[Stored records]
++++++++

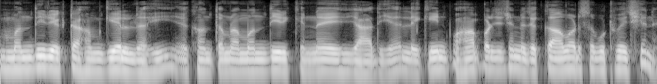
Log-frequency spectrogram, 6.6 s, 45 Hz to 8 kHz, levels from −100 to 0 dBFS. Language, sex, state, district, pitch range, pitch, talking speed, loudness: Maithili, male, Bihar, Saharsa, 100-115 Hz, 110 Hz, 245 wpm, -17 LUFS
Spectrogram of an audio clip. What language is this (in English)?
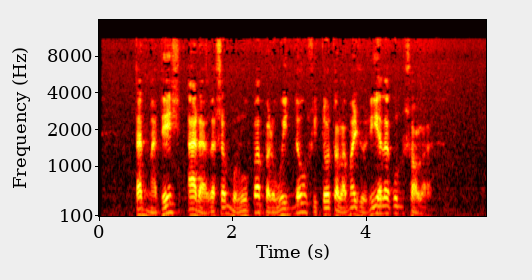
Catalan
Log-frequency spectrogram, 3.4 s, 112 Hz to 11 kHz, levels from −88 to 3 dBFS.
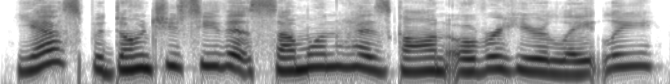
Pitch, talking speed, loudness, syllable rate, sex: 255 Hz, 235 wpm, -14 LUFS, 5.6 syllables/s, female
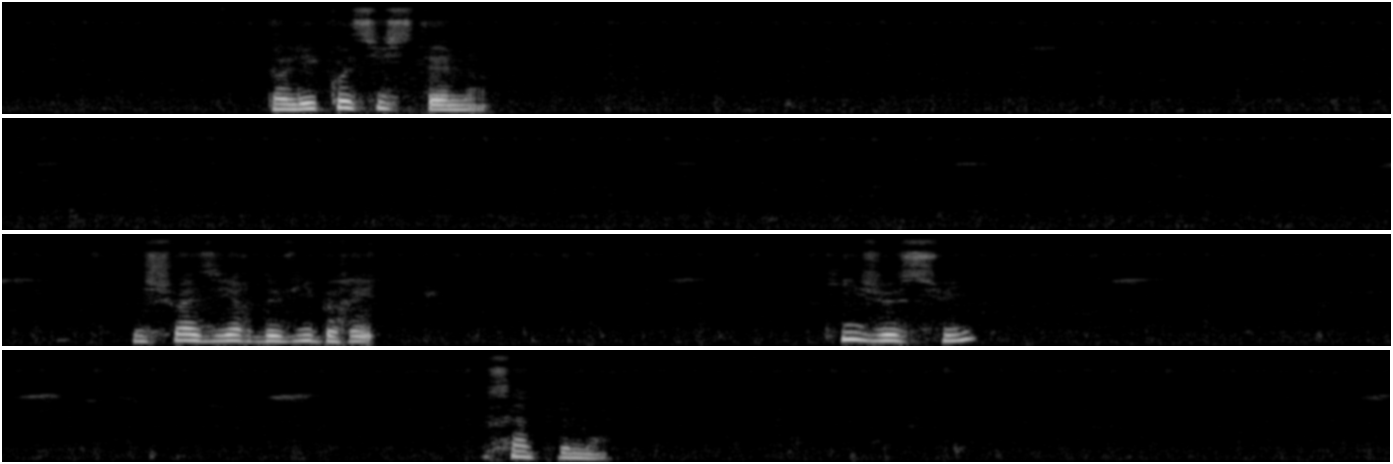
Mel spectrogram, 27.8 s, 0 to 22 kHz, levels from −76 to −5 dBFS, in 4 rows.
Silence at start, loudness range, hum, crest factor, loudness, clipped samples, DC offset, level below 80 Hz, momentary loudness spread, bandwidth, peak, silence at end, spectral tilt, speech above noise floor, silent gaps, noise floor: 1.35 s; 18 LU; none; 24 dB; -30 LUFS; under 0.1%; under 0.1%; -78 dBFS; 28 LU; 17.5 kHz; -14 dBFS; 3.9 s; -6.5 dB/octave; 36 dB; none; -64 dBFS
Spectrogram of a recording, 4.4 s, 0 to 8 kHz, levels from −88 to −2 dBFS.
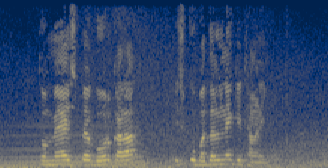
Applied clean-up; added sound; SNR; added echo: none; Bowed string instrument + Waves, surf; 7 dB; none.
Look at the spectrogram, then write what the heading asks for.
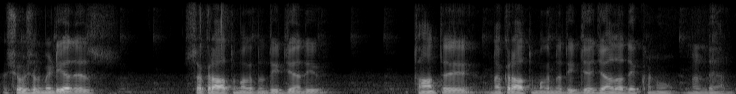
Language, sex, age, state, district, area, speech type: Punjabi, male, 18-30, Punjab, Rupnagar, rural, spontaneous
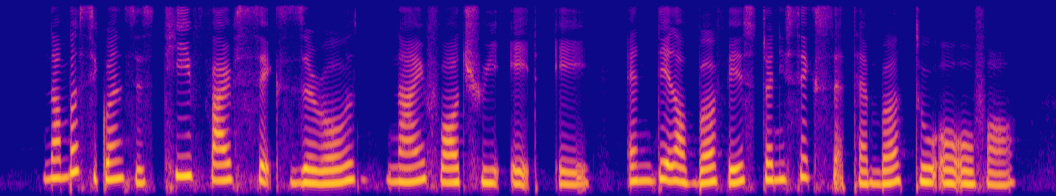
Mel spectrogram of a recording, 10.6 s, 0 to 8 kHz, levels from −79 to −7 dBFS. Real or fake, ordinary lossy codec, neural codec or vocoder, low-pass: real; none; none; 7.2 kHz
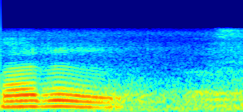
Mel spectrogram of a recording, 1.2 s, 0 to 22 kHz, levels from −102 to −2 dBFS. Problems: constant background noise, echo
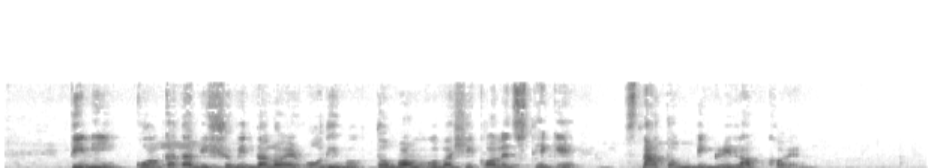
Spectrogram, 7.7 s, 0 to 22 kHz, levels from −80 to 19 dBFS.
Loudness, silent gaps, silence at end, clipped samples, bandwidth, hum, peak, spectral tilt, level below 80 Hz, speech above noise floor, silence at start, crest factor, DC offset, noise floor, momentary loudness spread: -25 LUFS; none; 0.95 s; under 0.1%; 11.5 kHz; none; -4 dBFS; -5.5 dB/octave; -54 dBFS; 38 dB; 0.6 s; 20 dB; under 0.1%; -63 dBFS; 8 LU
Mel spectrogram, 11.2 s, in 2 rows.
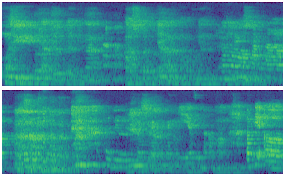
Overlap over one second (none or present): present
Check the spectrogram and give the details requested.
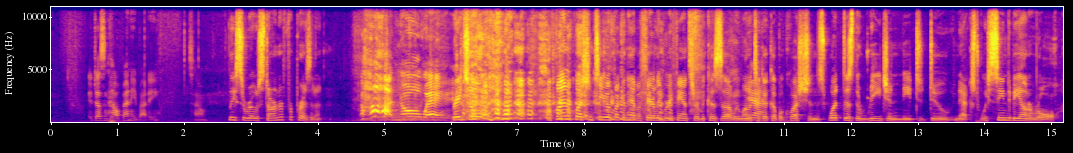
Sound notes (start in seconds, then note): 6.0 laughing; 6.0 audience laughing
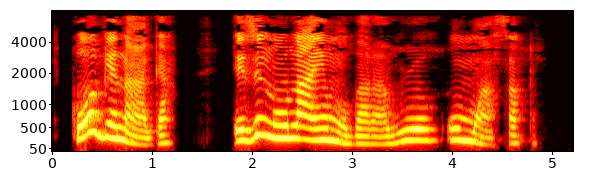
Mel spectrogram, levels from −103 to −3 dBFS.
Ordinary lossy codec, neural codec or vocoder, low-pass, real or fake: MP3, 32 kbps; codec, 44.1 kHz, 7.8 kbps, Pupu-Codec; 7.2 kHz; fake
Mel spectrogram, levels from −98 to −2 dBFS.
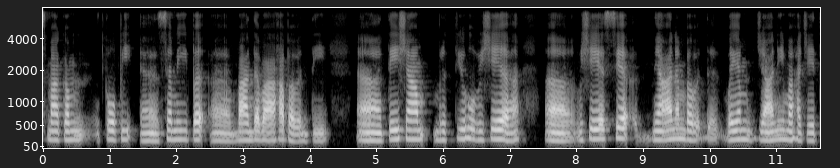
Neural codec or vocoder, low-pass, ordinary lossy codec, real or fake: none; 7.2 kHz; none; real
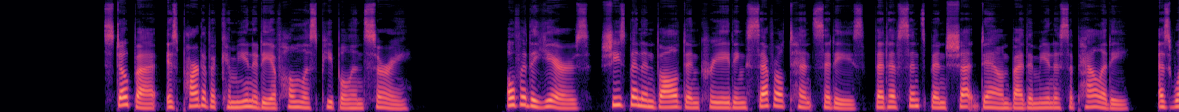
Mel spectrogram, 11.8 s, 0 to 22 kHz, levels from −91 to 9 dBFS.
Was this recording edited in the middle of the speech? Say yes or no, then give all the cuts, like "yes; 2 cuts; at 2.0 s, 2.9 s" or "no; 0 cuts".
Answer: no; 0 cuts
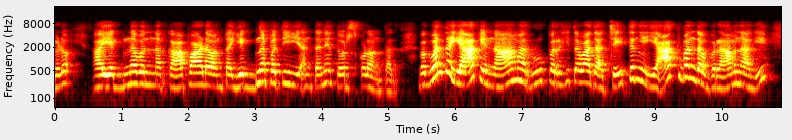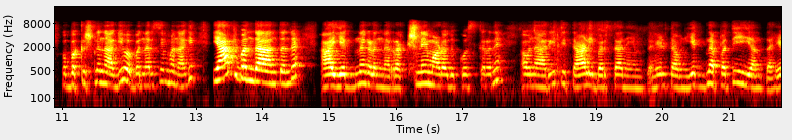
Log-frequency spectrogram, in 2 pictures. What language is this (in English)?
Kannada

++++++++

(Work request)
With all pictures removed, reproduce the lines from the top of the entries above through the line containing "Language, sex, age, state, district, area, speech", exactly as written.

(Answer for this exercise)
Log-frequency spectrogram, 6.6 s, 45 Hz to 8 kHz, levels from −100 to 0 dBFS. Language, sex, state, district, pitch range, pitch, talking speed, loudness: Maithili, male, Bihar, Saharsa, 100-115 Hz, 110 Hz, 245 wpm, -17 LUFS
Spectrogram of an audio clip. What language is this (in English)?
Catalan
Log-frequency spectrogram, 3.4 s, 112 Hz to 11 kHz, levels from −88 to 3 dBFS.
Pitch, talking speed, loudness, syllable rate, sex: 255 Hz, 235 wpm, -14 LUFS, 5.6 syllables/s, female
Mel spectrogram, 27.8 s, 0 to 22 kHz, levels from −76 to −5 dBFS, in 4 rows.
Silence at start, loudness range, hum, crest factor, loudness, clipped samples, DC offset, level below 80 Hz, momentary loudness spread, bandwidth, peak, silence at end, spectral tilt, speech above noise floor, silent gaps, noise floor: 1.35 s; 18 LU; none; 24 dB; -30 LUFS; under 0.1%; under 0.1%; -78 dBFS; 28 LU; 17.5 kHz; -14 dBFS; 3.9 s; -6.5 dB/octave; 36 dB; none; -64 dBFS
Spectrogram of a recording, 4.4 s, 0 to 8 kHz, levels from −88 to −2 dBFS.
Applied clean-up; added sound; SNR; added echo: none; Bowed string instrument + Waves, surf; 7 dB; none.
Look at the spectrogram, then write what the heading asks for.
Language, sex, age, state, district, area, speech type: Punjabi, male, 18-30, Punjab, Rupnagar, rural, spontaneous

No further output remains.